┌─ DATA SECTION

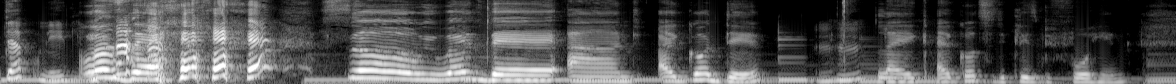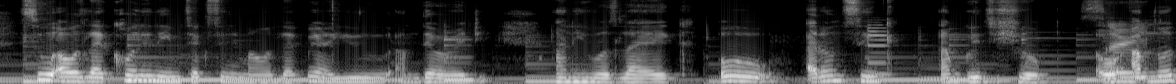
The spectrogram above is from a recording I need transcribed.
definitely. was there. so we went there and I got there. Like I got to the place before him. So I was like calling him, texting him. I was like, Where are you? I'm there already. And he was like, Oh, I don't think I'm going to show up. Sorry. Oh, I'm not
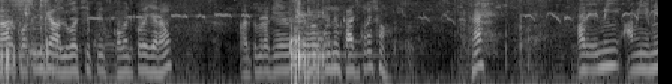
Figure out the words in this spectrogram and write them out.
কার কত বিঘা আলু আছে প্লিজ কমেন্ট করে জানাও। আর তোমরা কি এভাবে কোনোদিন কাজ করেছ? হ্যাঁ? আর এমনি, আমি এমনি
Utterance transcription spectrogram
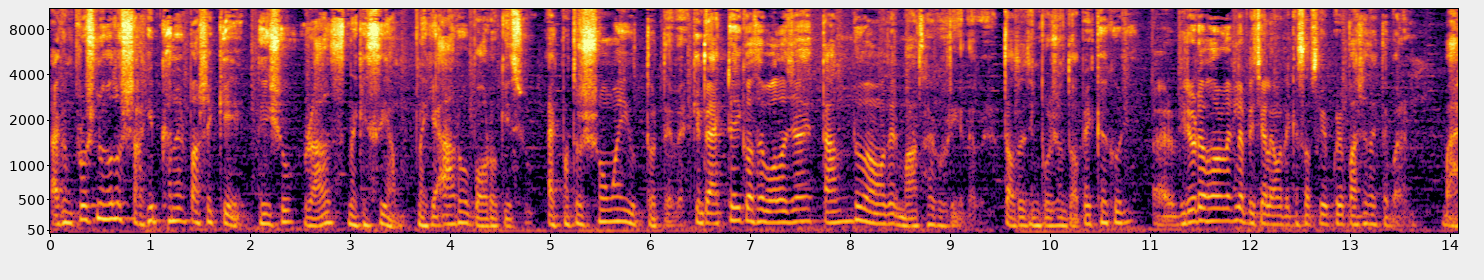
এখন প্রশ্ন হলো শাকিব খানের পাশে কে? নিশো রাজ নাকি সিয়াম? নাকি আরও বড় কিছু? একমাত্র সময় উত্তর দেবে। কিন্তু একটাই কথা বলা যায়, তাণ্ডব আমাদের মাথা ঘুরিয়ে দেবে। ততদিন পর্যন্ত অপেক্ষা করি। আর ভিডিওটা ভালো লাগলে আপনি চাইলে আমাদেরকে সাবস্ক্রাইব করে পাশে থাকতে পারেন। Bye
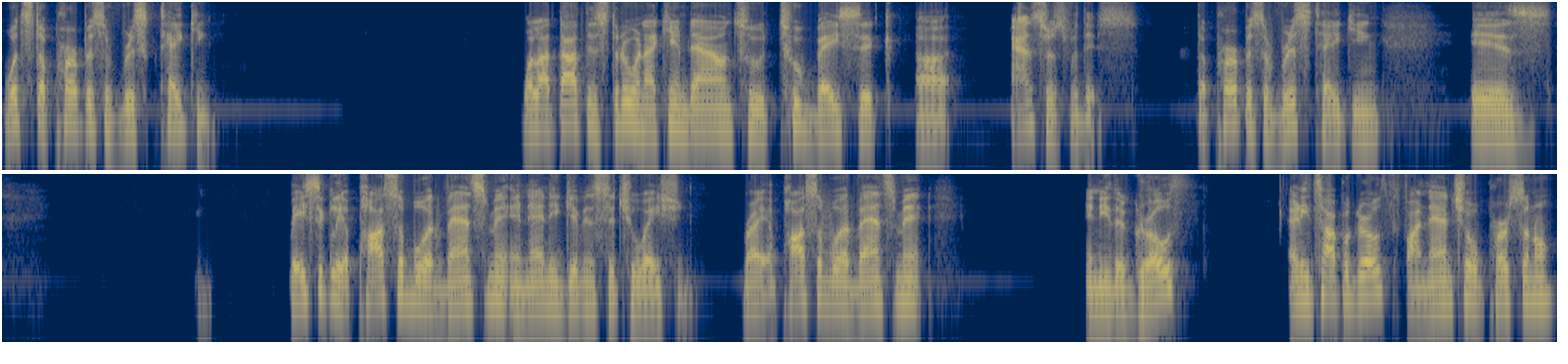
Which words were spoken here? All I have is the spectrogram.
What's the purpose of risk taking? Well, I thought this through and I came down to two basic uh, answers for this. The purpose of risk taking is basically a possible advancement in any given situation, right? A possible advancement in either growth, any type of growth, financial, personal,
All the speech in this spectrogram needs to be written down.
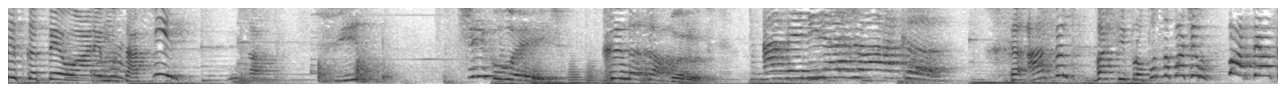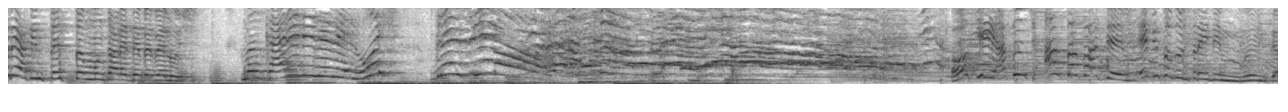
vezi că Teo are musafir? Musafir? ce cu voi aici? Când ați apărut? Am venit la joacă. Că altfel v-aș fi propus să facem partea a treia din testăm mâncare de bebeluși. Mâncare de bebeluși? Vrem și noi! Ok, atunci asta facem! Episodul 3 din Mâncă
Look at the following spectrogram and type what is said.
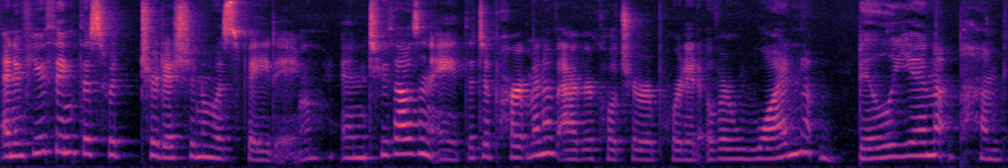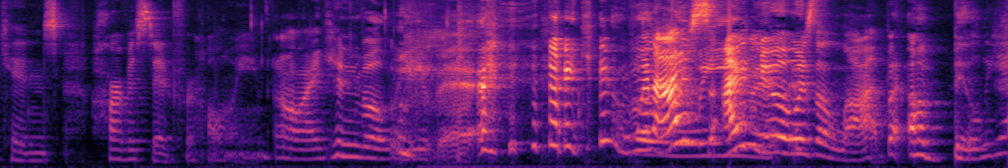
And if you think this would, tradition was fading, in 2008, the Department of Agriculture reported over 1 billion pumpkins harvested for Halloween. oh i can believe it i can When I, believe I knew it was a lot, but a billion?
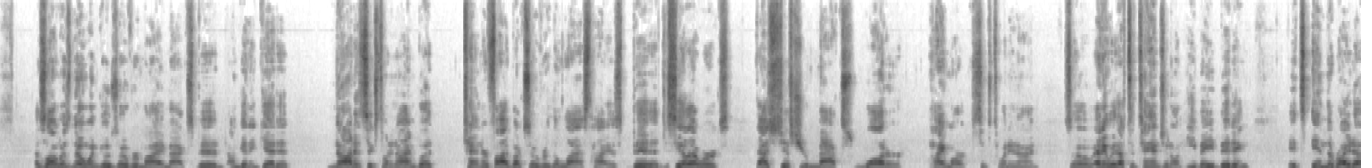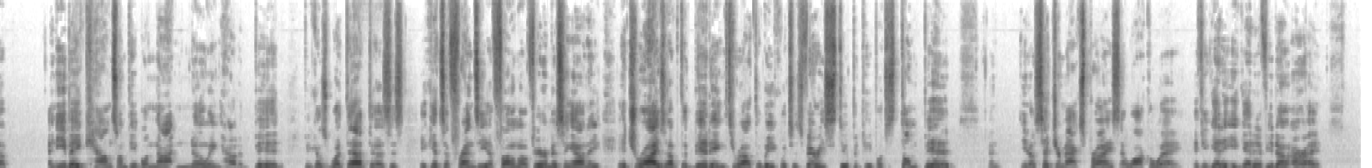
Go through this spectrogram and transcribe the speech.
As long as no one goes over my max bid, I'm going to get it. Not at 629, but 10 or 5 bucks over the last highest bid. You see how that works? That's just your max water high mark, 629. So anyway, that's a tangent on eBay bidding. It's in the write-up, and eBay counts on people not knowing how to bid because what that does is it gets a frenzy of FOMO, fear of missing out, and it dries up the bidding throughout the week, which is very stupid. People just don't bid and you know set your max price and walk away. If you get it, you get it. If you don't, all right,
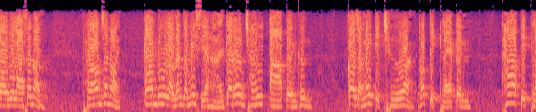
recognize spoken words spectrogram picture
รอเวลาซะหน่อย พร้อมซะหน่อย การดูเหล่านั้นจะไม่เสียหาย ก็เริ่มใช้ตาเป็นขึ้น ก็จะไม่ติดเชื้อ เพราะติดแผลเป็น ถ้าติดแผล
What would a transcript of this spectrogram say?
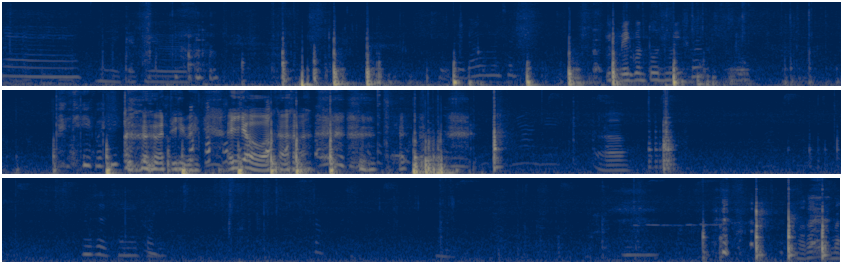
Yay! Ay, ka-cute. May guntod mo isa. Matibay. Ayaw ah. Ah, Ano sa nito? mara na.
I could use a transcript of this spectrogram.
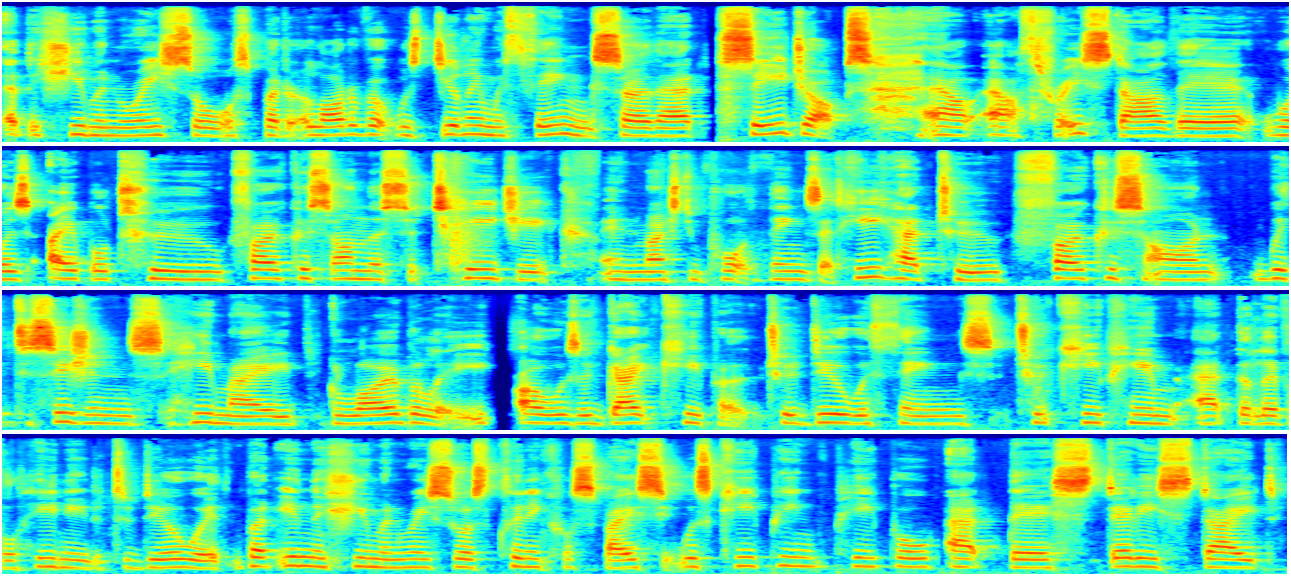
at the human resource, but a lot of it was dealing with things so that CJOPS, our, our three star there, was able to focus on the strategic and most important things that he had to focus on with decisions he made globally. I was a gatekeeper to deal with things to keep him at the level he needed to deal with. But in the human resource clinical space, it was keeping people at their steady state state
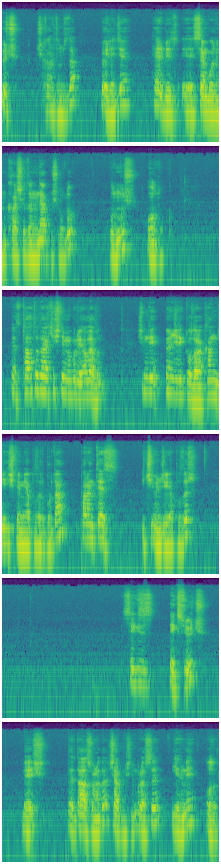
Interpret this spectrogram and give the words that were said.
3 çıkardığımızda böylece her bir e, sembolün karşılığını ne yapmış olduk? Bulmuş olduk. Evet tahtadaki işlemi buraya alalım. Şimdi öncelikli olarak hangi işlem yapılır burada? Parantez içi önce yapılır. 8 eksi 3 5 ve daha sonra da çarpma işlemi. Burası 20 olur.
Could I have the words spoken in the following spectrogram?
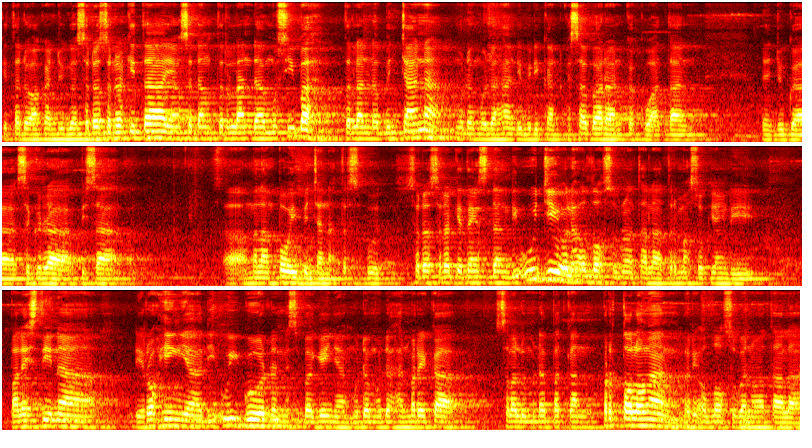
kita doakan juga saudara-saudara kita yang sedang terlanda musibah, terlanda bencana, mudah-mudahan diberikan kesabaran, kekuatan dan juga segera bisa uh, melampaui bencana tersebut. Saudara-saudara kita yang sedang diuji oleh Allah Subhanahu wa taala termasuk yang di Palestina, di Rohingya, di Uighur dan sebagainya. Mudah-mudahan mereka selalu mendapatkan pertolongan dari Allah Subhanahu wa taala,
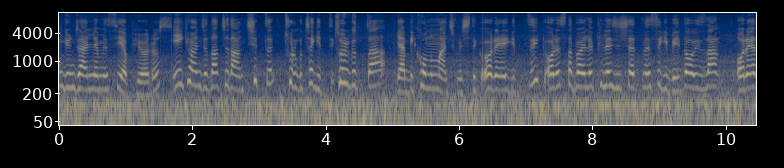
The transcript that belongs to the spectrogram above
Durum güncellemesi yapıyoruz. İlk önce Datça'dan çıktık, Turgut'a gittik. Turgut'ta yani bir konum açmıştık, oraya gittik. Orası da böyle plaj işletmesi gibiydi. O yüzden oraya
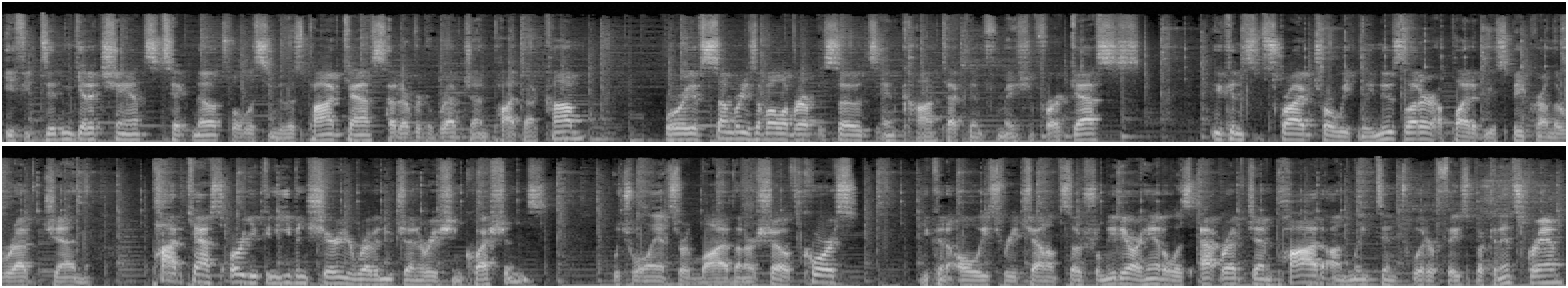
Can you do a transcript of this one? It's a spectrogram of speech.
If you didn't get a chance to take notes while listening to this podcast, head over to revgenpod.com, where we have summaries of all of our episodes and contact information for our guests. You can subscribe to our weekly newsletter, apply to be a speaker on the RevGen podcast, or you can even share your revenue generation questions, which we'll answer live on our show. Of course, you can always reach out on social media. Our handle is at RevGenPod on LinkedIn, Twitter, Facebook, and Instagram.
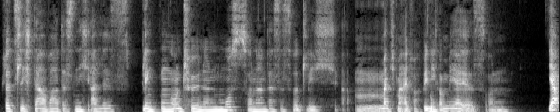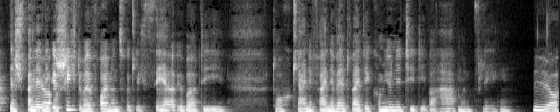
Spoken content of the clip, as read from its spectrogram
plötzlich da war, dass nicht alles blinken und tönen muss, sondern dass es wirklich ähm, manchmal einfach weniger mehr ist. Und ja, eine spannende ja. Geschichte. Wir freuen uns wirklich sehr über die doch kleine, feine weltweite Community, die wir haben und pflegen. Ja,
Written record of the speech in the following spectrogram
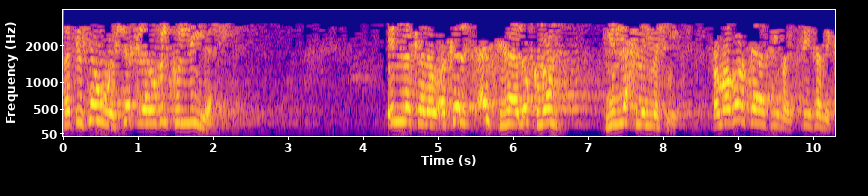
فتشوه شكله بالكلية إنك لو أكلت أشهى لقمة من لحم المشوي فمضغتها في في فمك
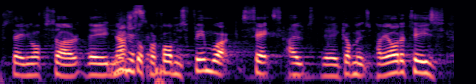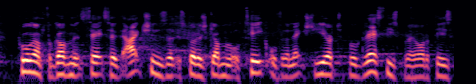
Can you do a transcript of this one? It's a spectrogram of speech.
Presiding Officer. The Minister. National Performance Framework sets out the Government's priorities. The Programme for Government sets out the actions that the Scottish Government will take over the next year to progress these priorities,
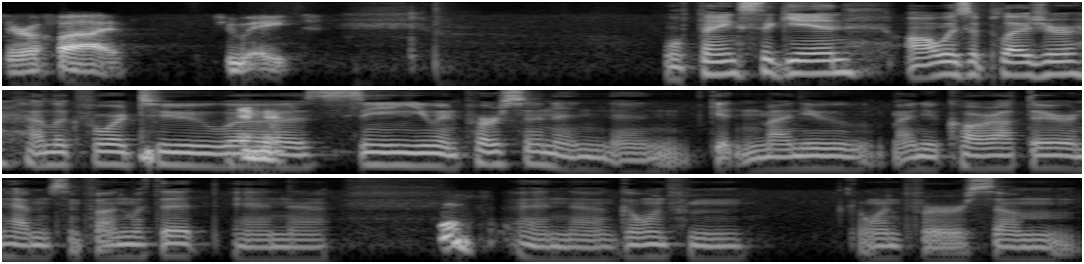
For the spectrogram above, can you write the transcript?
0528. Well, thanks again. Always a pleasure. I look forward to uh, seeing you in person and, and getting my new my new car out there and having some fun with it and uh, yeah. and uh, going from going for some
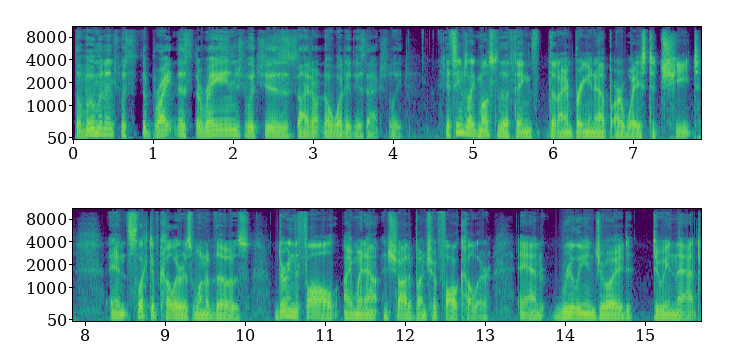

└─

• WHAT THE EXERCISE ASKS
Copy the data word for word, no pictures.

• RESULT
The spectrogram above is from a recording I need transcribed.
definitely. was there. so we went there and I got there. Like I got to the place before him. So I was like calling him, texting him. I was like, Where are you? I'm there already. And he was like, Oh, I don't think I'm going to show up. Sorry. Oh, I'm not
Figure out the words in this spectrogram and write them out.
কার কত বিঘা আলু আছে প্লিজ কমেন্ট করে জানাও। আর তোমরা কি এভাবে কোনোদিন কাজ করেছ? হ্যাঁ? আর এমনি, আমি এমনি
Utterance transcription spectrogram
এখন প্রশ্ন হলো শাকিব খানের পাশে কে? নিশো রাজ নাকি সিয়াম? নাকি আরও বড় কিছু? একমাত্র সময় উত্তর দেবে। কিন্তু একটাই কথা বলা যায়, তাণ্ডব আমাদের মাথা ঘুরিয়ে দেবে। ততদিন পর্যন্ত অপেক্ষা করি। আর ভিডিওটা ভালো লাগলে আপনি চাইলে আমাদেরকে সাবস্ক্রাইব করে পাশে থাকতে পারেন। Bye
Which words were spoken here? All I have is the spectrogram.
What's the purpose of risk taking? Well, I thought this through and I came down to two basic uh, answers for this. The purpose of risk taking is basically a possible advancement in any given situation, right? A possible advancement in either growth, any type of growth, financial, personal,
All the speech in this spectrogram needs to be written down.
vezi că Teo are musafir? Musafir? ce cu voi aici? Când ați apărut? Am venit la joacă. Că altfel v-aș fi propus să facem partea a treia din testăm mâncare de bebeluși. Mâncare de bebeluși? Vrem și noi! Ok, atunci asta facem! Episodul 3 din Mâncă
Look at the following spectrogram and type what is said.
And if you think this would, tradition was fading, in 2008, the Department of Agriculture reported over 1 billion pumpkins harvested for Halloween. oh i can believe it i can When I, believe I knew it was a lot, but a billion?
Go through this spectrogram and transcribe the speech.
As long as no one goes over my max bid, I'm going to get it. Not at 629, but 10 or 5 bucks over the last highest bid. You see how that works? That's just your max water high mark, 629. So anyway, that's a tangent on eBay bidding. It's in the write-up, and eBay counts on people not knowing how to bid because what that does is it gets a frenzy of FOMO, fear of missing out, and it dries up the bidding throughout the week, which is very stupid. People just don't bid and you know set your max price and walk away. If you get it, you get it. If you don't, all right,
recognize spoken words spectrogram picture
รอเวลาซะหน่อย พร้อมซะหน่อย การดูเหล่านั้นจะไม่เสียหาย ก็เริ่มใช้ตาเป็นขึ้น ก็จะไม่ติดเชื้อ เพราะติดแผลเป็น ถ้าติดแผล
What would a transcript of this spectrogram say?
Yay! Ay, ka-cute. May guntod mo isa. Matibay. Ayaw ah. Ah, Ano sa nito? mara na.
I could use a transcript of this spectrogram.
at the human resource, but a lot of it was dealing with things so that CJOPS, our, our three star there, was able to focus on the strategic and most important things that he had to focus on with decisions he made globally. I was a gatekeeper to deal with things to keep him at the level he needed to deal with. But in the human resource clinical space, it was keeping people at their steady state state
Interpret this spectrogram and give the words that were said.
3 çıkardığımızda böylece her bir e, sembolün karşılığını ne yapmış olduk? Bulmuş olduk. Evet tahtadaki işlemi buraya alalım. Şimdi öncelikli olarak hangi işlem yapılır burada? Parantez içi önce yapılır. 8 eksi 3 5 ve daha sonra da çarpma işlemi. Burası 20 olur.
Could I have the words spoken in the following spectrogram?
kita doakan juga saudara-saudara kita yang sedang terlanda musibah, terlanda bencana, mudah-mudahan diberikan kesabaran, kekuatan dan juga segera bisa uh, melampaui bencana tersebut. Saudara-saudara kita yang sedang diuji oleh Allah Subhanahu wa taala termasuk yang di Palestina, di Rohingya, di Uighur dan sebagainya. Mudah-mudahan mereka selalu mendapatkan pertolongan dari Allah Subhanahu wa taala,
The transcript that belongs to the spectrogram above
Durum güncellemesi yapıyoruz. İlk önce Datça'dan çıktık, Turgut'a gittik. Turgut'ta yani bir konum açmıştık, oraya gittik. Orası da böyle plaj işletmesi gibiydi. O yüzden oraya
Can you do a transcript of this one? It's a spectrogram of speech.
If you didn't get a chance to take notes while listening to this podcast, head over to revgenpod.com, where we have summaries of all of our episodes and contact information for our guests. You can subscribe to our weekly newsletter, apply to be a speaker on the RevGen podcast, or you can even share your revenue generation questions, which we'll answer live on our show. Of course, you can always reach out on social media. Our handle is at RevGenPod on LinkedIn, Twitter, Facebook, and Instagram.
Spoken content of the clip, as read from its spectrogram
plötzlich da war, dass nicht alles blinken und tönen muss, sondern dass es wirklich ähm, manchmal einfach weniger mehr ist. Und ja, eine spannende ja. Geschichte. Wir freuen uns wirklich sehr über die doch kleine, feine weltweite Community, die wir haben und pflegen. Ja,
Written record of the speech in the following spectrogram
فتشوه شكله بالكلية إنك لو أكلت أشهى لقمة من لحم المشوي فمضغتها في في فمك
Can you do a transcript of this one? It's a spectrogram of speech.
Presiding Officer. The Minister. National Performance Framework sets out the Government's priorities. The Programme for Government sets out the actions that the Scottish Government will take over the next year to progress these priorities,
For the spectrogram above, can you write the transcript?
0528. Well, thanks again. Always a pleasure. I look forward to uh, seeing you in person and, and getting my new my new car out there and having some fun with it and uh, yeah. and uh, going from going for some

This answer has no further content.